Search for probability and statistics terms on Statlect

Conjugate transpose

by , PhD

It often happens in matrix algebra that we need to both transpose and take the complex conjugate of a matrix. The result of the sequential application of these two operations is called conjugate transpose (or Hermitian transpose). Special symbols are used in the mathematics literature to denote this double operation.

Table of Contents


The conjugate transpose of a matrix A is the matrix $A^{st }$ defined by[eq1]where $	op $ denotes transposition and the over-line denotes complex conjugation.

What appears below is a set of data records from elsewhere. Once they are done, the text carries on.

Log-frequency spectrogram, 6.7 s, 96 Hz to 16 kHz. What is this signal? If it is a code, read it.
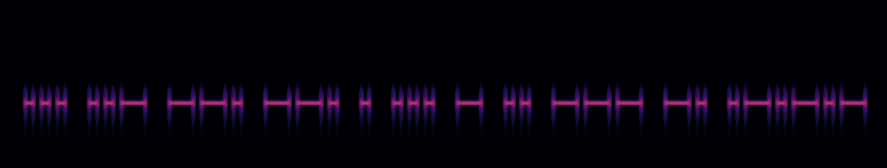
Morse code, heard as a keyed tone, about 20 wpm, 700 Hz. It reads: SUGGESTION.
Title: Sentences from Top 1600 Words 20wpm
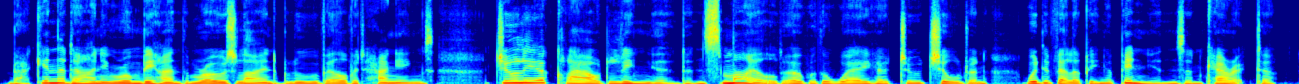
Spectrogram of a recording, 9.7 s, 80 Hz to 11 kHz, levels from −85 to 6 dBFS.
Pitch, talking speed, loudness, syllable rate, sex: 195 Hz, 170 wpm, -17 LUFS, 5.3 syllables/s, female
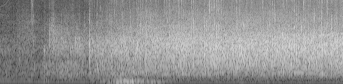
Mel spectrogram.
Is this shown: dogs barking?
no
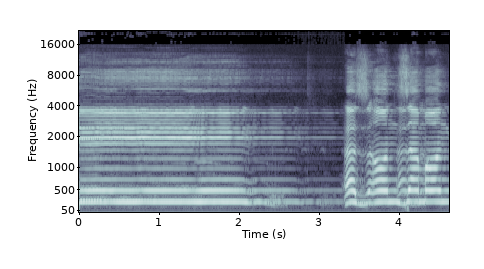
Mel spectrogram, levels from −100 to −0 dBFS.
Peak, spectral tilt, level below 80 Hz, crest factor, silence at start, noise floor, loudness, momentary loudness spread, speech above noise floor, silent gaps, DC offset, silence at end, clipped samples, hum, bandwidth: 0 dBFS; -1.5 dB/octave; -62 dBFS; 14 dB; 0 s; -36 dBFS; -12 LUFS; 15 LU; 23 dB; none; 0.4%; 0 s; under 0.1%; none; 16 kHz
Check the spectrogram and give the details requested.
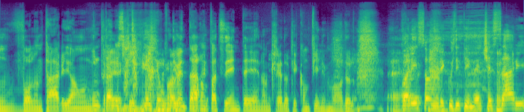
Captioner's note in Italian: risate; sbuffare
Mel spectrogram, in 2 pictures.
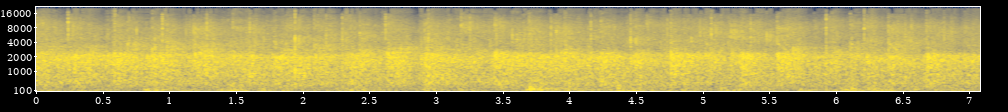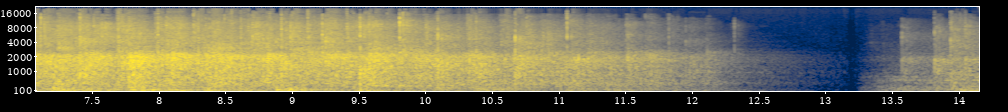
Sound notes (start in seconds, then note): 6.8 applause fades; 12.1 silence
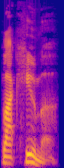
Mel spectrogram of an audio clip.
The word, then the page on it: black humour: British English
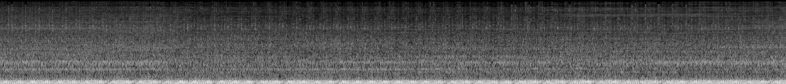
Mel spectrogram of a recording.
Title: Wanbro 400 l/h in Subaru WRX many pulsation engine error misfire and TIC rail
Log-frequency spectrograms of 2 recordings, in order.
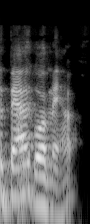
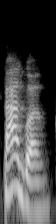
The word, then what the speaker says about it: Bagua: And at that event, I met another interior designer who recommended you to me because I had no idea about, I'm going to say it wrong, but the Bagu map. Bagu map? Don't ask me. – Yeah, the Bagua map. Mm-hmm. – Okay, Bagua. Great. That's how you say it.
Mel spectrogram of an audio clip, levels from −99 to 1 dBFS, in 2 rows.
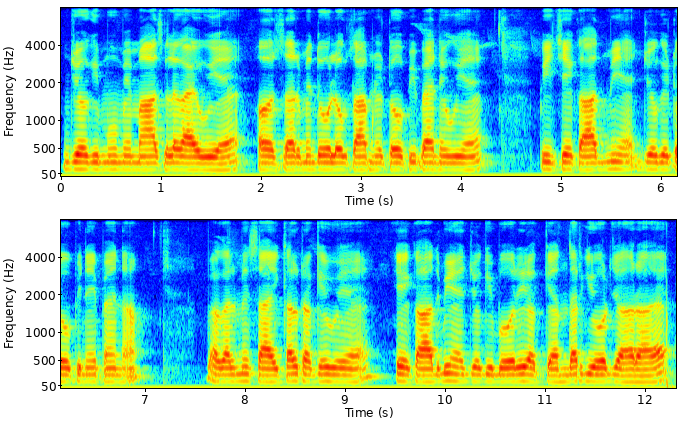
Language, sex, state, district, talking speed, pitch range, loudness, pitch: Hindi, male, Rajasthan, Nagaur, 230 wpm, 120-125 Hz, -18 LUFS, 125 Hz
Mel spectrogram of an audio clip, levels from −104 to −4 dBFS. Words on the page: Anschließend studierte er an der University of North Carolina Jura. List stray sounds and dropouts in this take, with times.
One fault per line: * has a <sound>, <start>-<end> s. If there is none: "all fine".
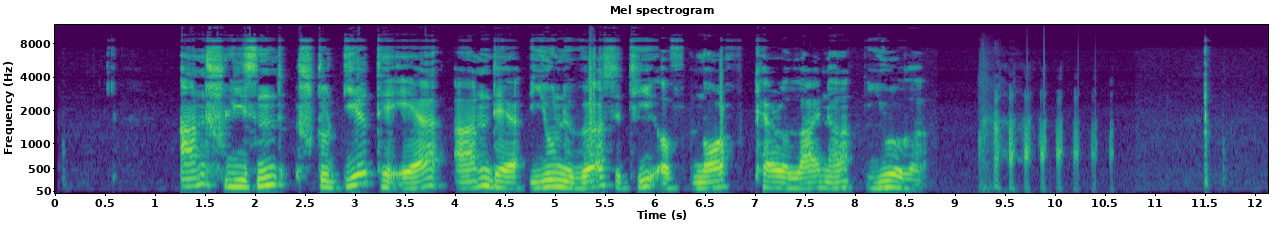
* has a laugh, 9.2-10.6 s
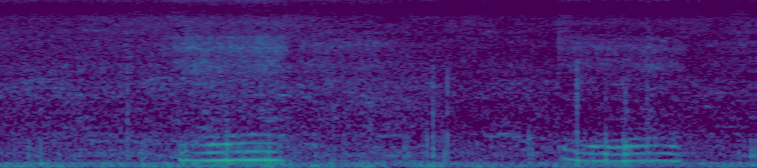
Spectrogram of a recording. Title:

Remember that the complex conjugate of a matrix is obtained by taking the complex conjugate of each of its entries (see the lecture on complex matrices).

In the definition we have used the fact that the order in which transposition and conjugation are performed is irrelevant: whether the sign of the imaginary part of an entry of A is switched before or after moving the entry to a different position does not change the final result.

Example Define the matrix [eq2]Its conjugate is[eq3]and its conjugate transpose is[eq4]


Several different symbols are used in the literature as alternatives to the $st $ symbol we have used thus far.

The most common alternatives are the H symbol (for Hermitian):[eq5]

and the dagger:[eq6]


The properties of conjugate transposition are immediate consequences of the properties of transposition and conjugation. We therefore list some of them without proofs.

For any two matrices A and $B$ such that the operations below are well-defined and any scalar $zin U{2102} $, we have that

Hermitian matrix

A matrix that is equal to its conjugate transpose is called Hermitian (or self-adjoint). In other words, A is Hermitian if and only if[eq12]

Example Consider the matrix [eq13]Then its conjugate transpose is[eq14]As a consequence A is Hermitian.

Denote by $A_{kl}$ the $left( k,l
ight) $-th entry of A and by [eq15] the $left( k,l
ight) $-th entry of $A^{st }$. By the definition of conjugate transpose, we have[eq16]

Therefore, A is Hermitian if and only if[eq17]for every k and $l$, which also implies that the diagonal entries of A must be real: their complex part must be zero in order to satisfy[eq18]

Solved exercises

Below you can find some exercises with explained solutions.

Exercise 1

Let the vector A be defined by[eq19]

Compute the product[eq20]


The conjugate transpose of A is[eq21]

and the product is[eq22]

Exercise 2

Let the matrix A be defined by[eq23]

Compute its conjugate transpose.


We have that[eq24]

How to cite

Please cite as:

Taboga, Marco (2021). "Conjugate transpose", Lectures on matrix algebra.

The books

Most of the learning materials found on this website are now available in a traditional textbook format.